Marie Ostwald, a 91-year-old widow, is suing the City of San Diego to ensure that the pepper tree her husband planted in front of their Allied Gardens home in 1959 stays put.
Ostwald made headlines this past month when she spoke out against the city's plans to cut down the tree planted just feet from busy Mission Gorge Road. Ostwald had originally called the city to report a cracked and raised sidewalk in front of her home. City crews dispatched to the home found that the tree had lifted the sidewalk and decided it needed to be chopped down in order to provide safe access for pedestrians.
Ostwald phoned the media and a few days later mayor Kevin Faulconer visited the woman and with TV cameras rolling he informed her that the tree would be saved.
"We're going to keep this tree," Faulconer said. "We want you to have many more years [looking at it]."
Despite the visit, Ostwald has chosen to move forward with a lawsuit against the city in case the promise isn’t kept.
Ostwald's complaint, filed by her attorney Cory Briggs, claims that the city didn't have solid legal ground needed to cut the tree down in the first place.
“[The city proposed removing] the tree on May 9, 2016, without having first provided [Ostwald] with sufficient prior notice, without having obtained the necessary tree-removal permit, and without compliance with San Diego City Council Policy 900-19 or the applicable provisions of the San Diego Municipal Code," reads the complaint.

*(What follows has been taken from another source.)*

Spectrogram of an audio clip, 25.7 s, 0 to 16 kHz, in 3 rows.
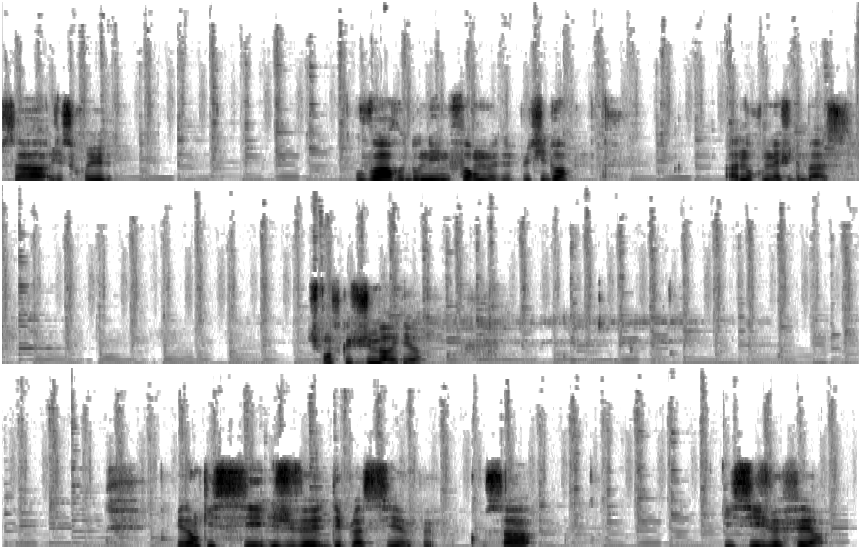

The council policy referred to in the lawsuit requires the city to provide 30 days’ notice to the property owner of a decision to remove a tree. During that time the property owner or any other interested party can petition the city to classify any tree 50 years or older as a "heritage tree," thus protecting it from removal. On May 9, Ostwald submitted her nomination form to save the tree.
If that designation is granted, the tree would be protected, according to the city-council policy, "regardless of sidewalk damage. Sidewalk relocation or redesign may be considered."
When asked whether the lawsuit will be placed on hold as a result of Faulconer's televised visit, attorney Briggs responded, “The mayor’s reprieve on Mother’s Day was probably a political stunt to help him avoid negative press before the June 7 election. If we learn that the mayor intends to allow the tree to be cut down, it may become necessary to seek an injunction to protect Mrs. Ostwald from further city abuse."